We develop a new capital adequacy buffer model (CABM) that is sensitive to dynamic economic circumstances. The model, which measures additional bank capital required to compensate for fluctuating credit risk, is a novel combination of the Merton structural model, which measures distance to default and the timeless capital asset pricing model (CAPM), which measures additional returns to compensate for additional share price risk. We apply the model to a portfolio of mid-cap loan assets over a 10-year period that includes pre-GFC (global financial crisis), GFC and post-GFC. An analysis of actual defaults over this period shows the model to be far more accurate in determining the capital adequacy levels needed to counter credit risk than an unresponsive ratings model such as the Basel standardized approach.

Additional Metadata
Keywords capital adequacy buffer model, capital buffer, Credit risk, distance to default
JEL Banks; Other Depository Institutions; Mortgages (jel G21), Government Policy and Regulation (jel G28)
Persistent URL dx.doi.org/10.1080/13504851.2015.1061639, hdl.handle.net/1765/88929
Journal Applied Economics Letters
Citation
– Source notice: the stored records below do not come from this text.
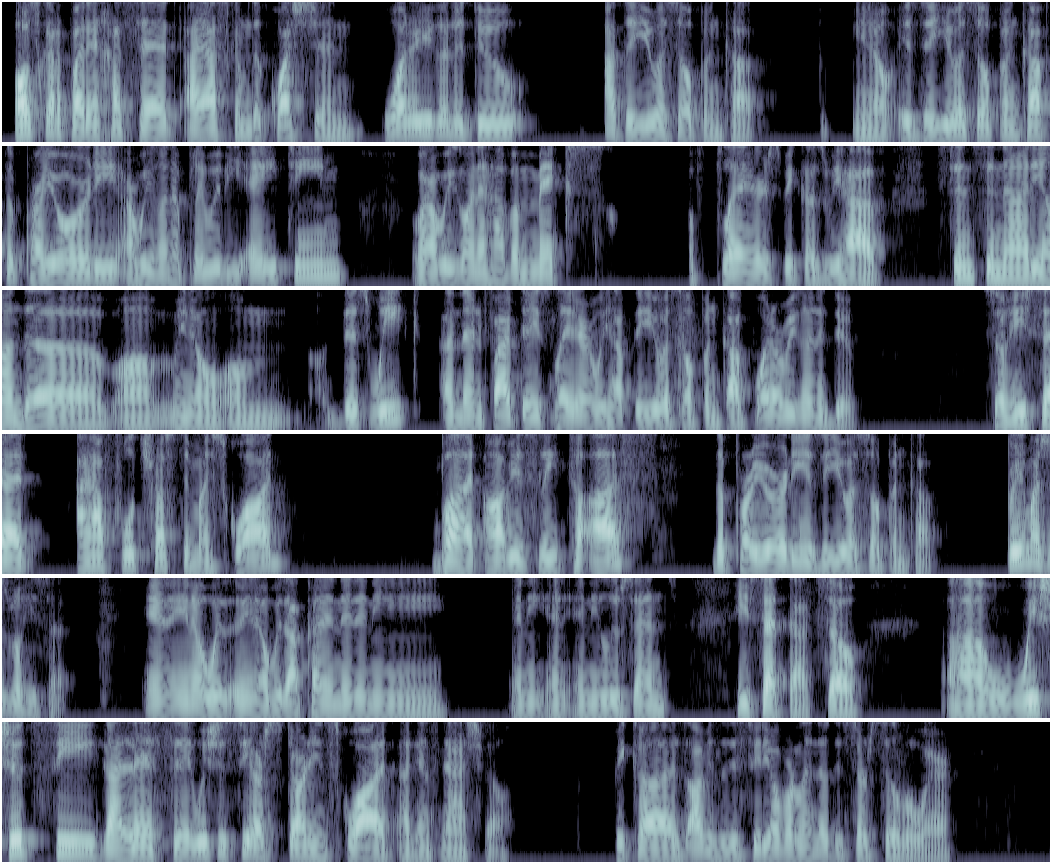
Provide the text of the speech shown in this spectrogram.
Oscar Pareja said, I asked him the question, what are you going to do at the U.S. Open Cup? You know, is the U.S. Open Cup the priority? Are we going to play with the A team or are we going to have a mix of players? Because we have – Cincinnati on the um, you know um this week, and then five days later we have the U.S. Open Cup. What are we going to do? So he said, "I have full trust in my squad, but obviously to us, the priority is the U.S. Open Cup." Pretty much is what he said, and you know, with you know, without cutting it any any any, loose ends, he said that. So. Uh, we should see Gallese. We should see our starting squad against Nashville because obviously the city of Orlando deserves silverware.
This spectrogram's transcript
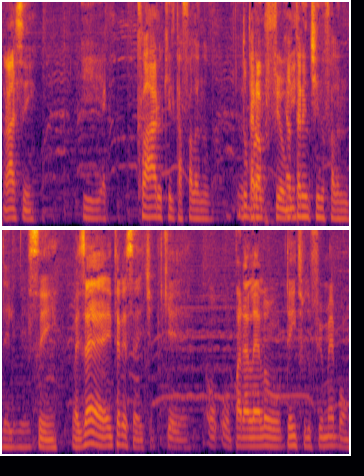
Ah, sim. E é claro que ele tá falando do o Taran- próprio filme. É o Tarantino falando dele mesmo. Sim, mas é interessante, porque o, o paralelo dentro do filme é bom.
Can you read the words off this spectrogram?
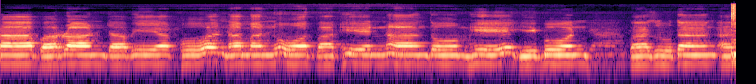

Allen, D.E, McAleer, M.J, Powell, R.J, & Singh, A.K. (2016). A capital adequacy buffer model. Applied Economics Letters, 23(3), 175–179. doi:10.1080/13504851.2015.1061639